---------- Information provided

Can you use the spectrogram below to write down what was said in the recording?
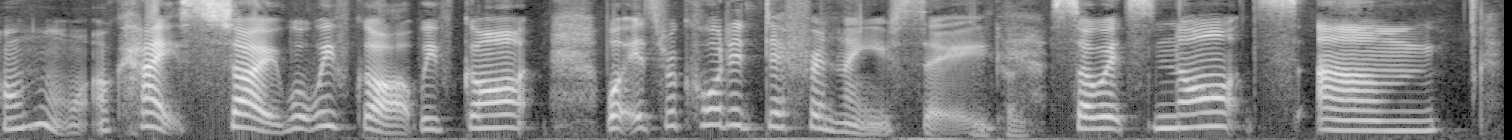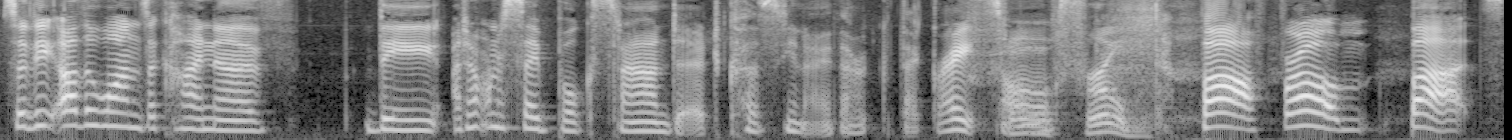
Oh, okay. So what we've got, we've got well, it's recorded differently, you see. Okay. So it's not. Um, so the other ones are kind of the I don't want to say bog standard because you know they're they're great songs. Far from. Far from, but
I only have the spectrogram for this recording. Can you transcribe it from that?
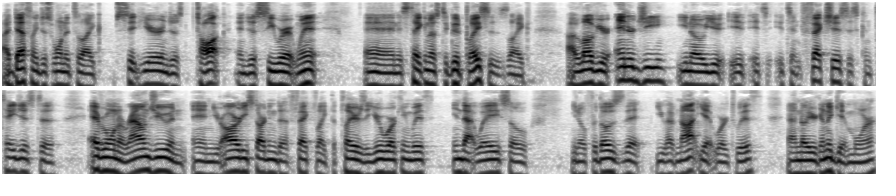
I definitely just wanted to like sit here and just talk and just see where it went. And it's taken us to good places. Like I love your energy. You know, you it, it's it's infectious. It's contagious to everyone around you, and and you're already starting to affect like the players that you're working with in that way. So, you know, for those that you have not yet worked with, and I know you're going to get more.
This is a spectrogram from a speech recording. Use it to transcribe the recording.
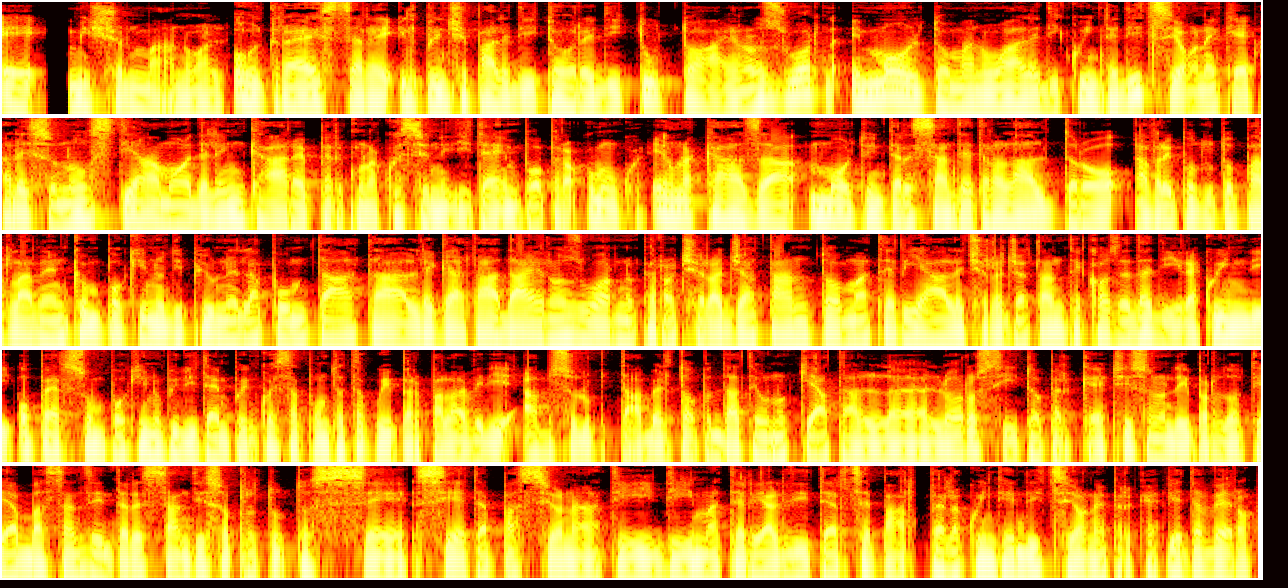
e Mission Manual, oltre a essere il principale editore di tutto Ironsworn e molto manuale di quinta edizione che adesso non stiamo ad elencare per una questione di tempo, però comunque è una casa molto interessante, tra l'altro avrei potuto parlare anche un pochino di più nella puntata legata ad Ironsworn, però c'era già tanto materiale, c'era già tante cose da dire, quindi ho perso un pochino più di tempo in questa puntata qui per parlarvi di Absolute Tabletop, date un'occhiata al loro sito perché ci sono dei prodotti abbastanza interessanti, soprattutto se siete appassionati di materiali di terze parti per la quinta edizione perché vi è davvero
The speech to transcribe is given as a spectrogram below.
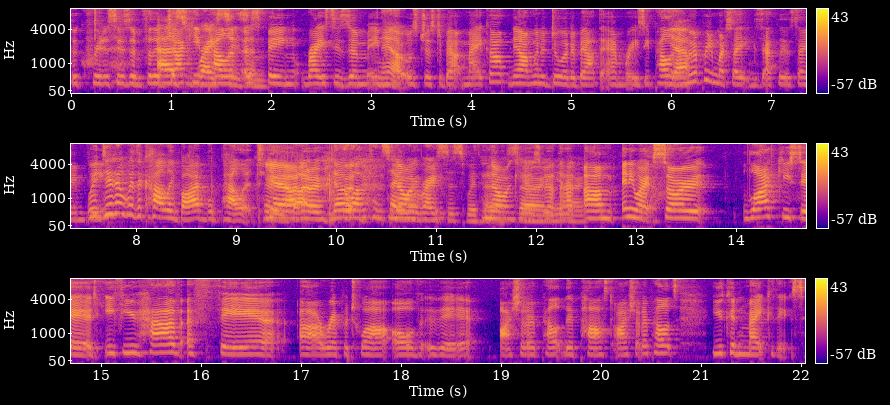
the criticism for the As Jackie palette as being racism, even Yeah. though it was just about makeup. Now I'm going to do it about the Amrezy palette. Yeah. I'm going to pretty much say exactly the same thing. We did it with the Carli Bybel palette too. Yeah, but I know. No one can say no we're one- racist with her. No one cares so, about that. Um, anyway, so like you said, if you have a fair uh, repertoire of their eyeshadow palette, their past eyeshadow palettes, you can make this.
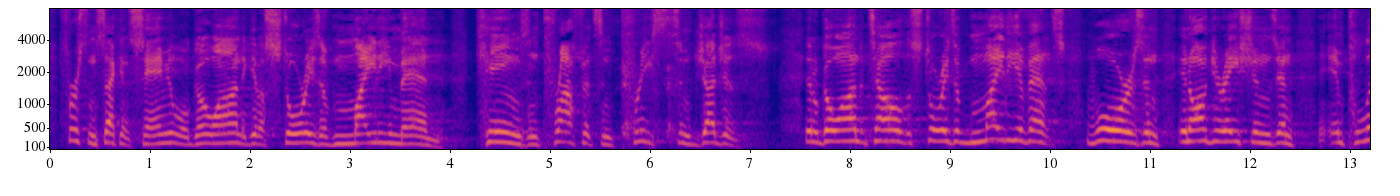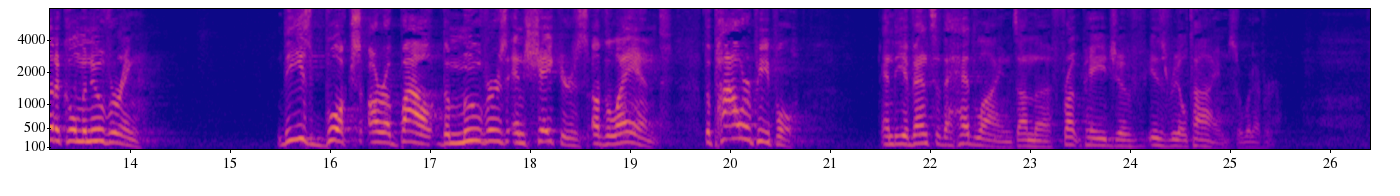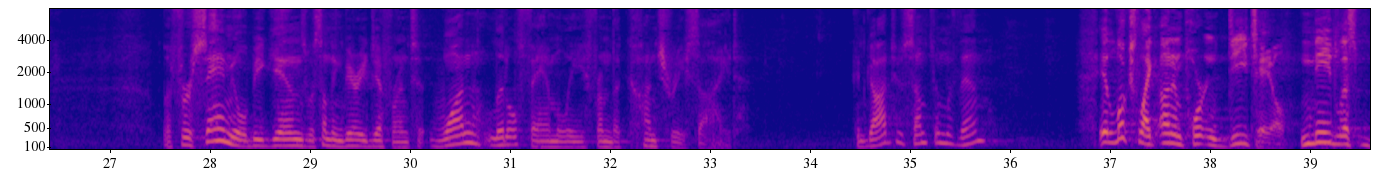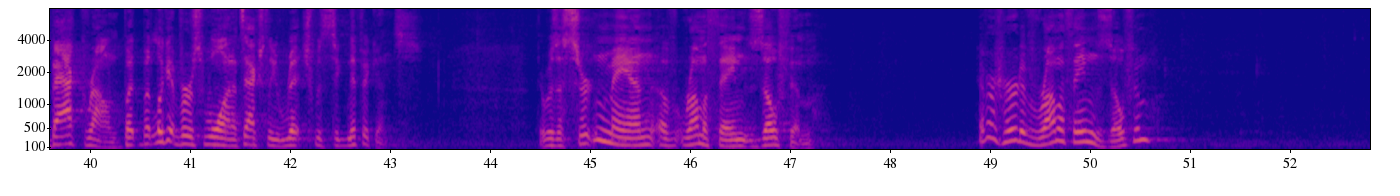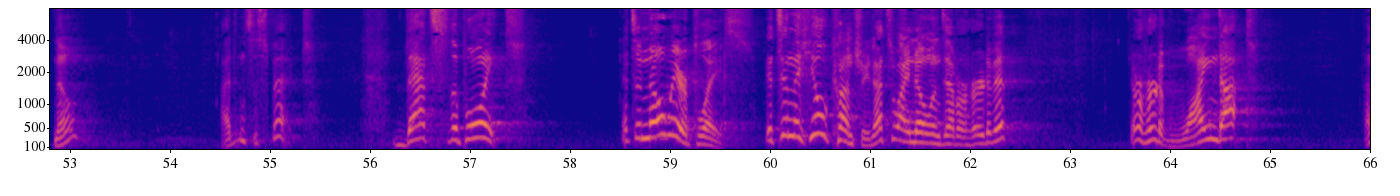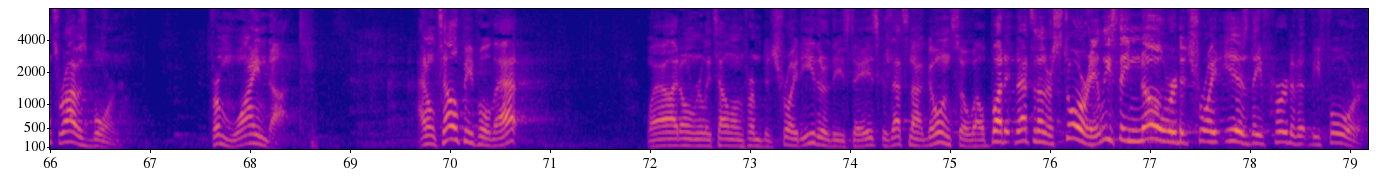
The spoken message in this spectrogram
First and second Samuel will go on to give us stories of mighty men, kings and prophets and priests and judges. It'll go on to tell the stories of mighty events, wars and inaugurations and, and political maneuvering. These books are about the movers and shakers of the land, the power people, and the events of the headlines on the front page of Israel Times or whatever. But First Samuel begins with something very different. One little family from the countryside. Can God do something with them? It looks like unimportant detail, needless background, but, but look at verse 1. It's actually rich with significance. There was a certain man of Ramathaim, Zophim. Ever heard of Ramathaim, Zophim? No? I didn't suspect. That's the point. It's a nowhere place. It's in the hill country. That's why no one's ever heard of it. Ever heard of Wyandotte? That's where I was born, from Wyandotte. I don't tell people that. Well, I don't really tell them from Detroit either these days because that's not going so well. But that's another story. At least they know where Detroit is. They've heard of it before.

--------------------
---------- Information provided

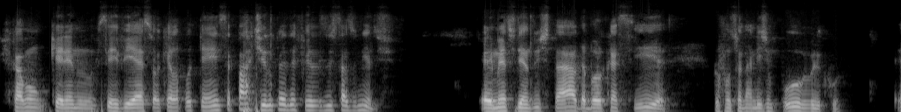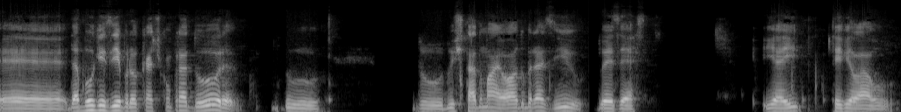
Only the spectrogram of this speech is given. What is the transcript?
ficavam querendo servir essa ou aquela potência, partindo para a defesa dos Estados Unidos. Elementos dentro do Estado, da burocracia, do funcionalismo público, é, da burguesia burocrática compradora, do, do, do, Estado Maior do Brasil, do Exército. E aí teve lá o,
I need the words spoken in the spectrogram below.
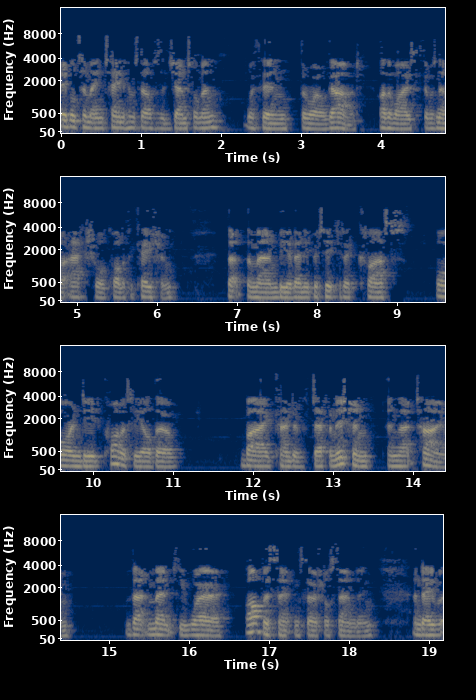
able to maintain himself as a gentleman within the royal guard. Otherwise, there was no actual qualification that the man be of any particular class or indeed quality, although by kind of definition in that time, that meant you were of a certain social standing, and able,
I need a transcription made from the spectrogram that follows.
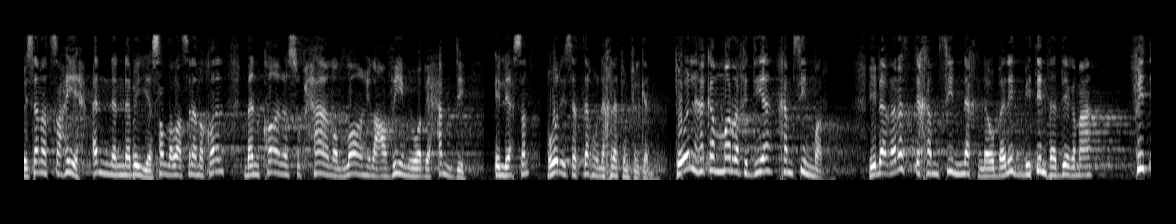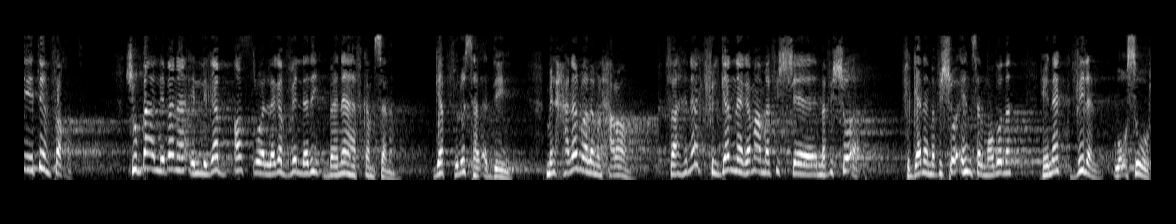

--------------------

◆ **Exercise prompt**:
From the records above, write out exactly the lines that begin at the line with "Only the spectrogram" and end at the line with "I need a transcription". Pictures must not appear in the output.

◆ **Response**:
Only the spectrogram of this speech is given. What is the transcript?
ficavam querendo servir essa ou aquela potência, partindo para a defesa dos Estados Unidos. Elementos dentro do Estado, da burocracia, do funcionalismo público, é, da burguesia burocrática compradora, do, do, do, Estado Maior do Brasil, do Exército. E aí teve lá o,
I need the words spoken in the spectrogram below.
able to maintain himself as a gentleman within the royal guard. Otherwise, there was no actual qualification that the man be of any particular class or indeed quality, although by kind of definition in that time, that meant you were of a certain social standing, and able,
I need a transcription made from the spectrogram that follows.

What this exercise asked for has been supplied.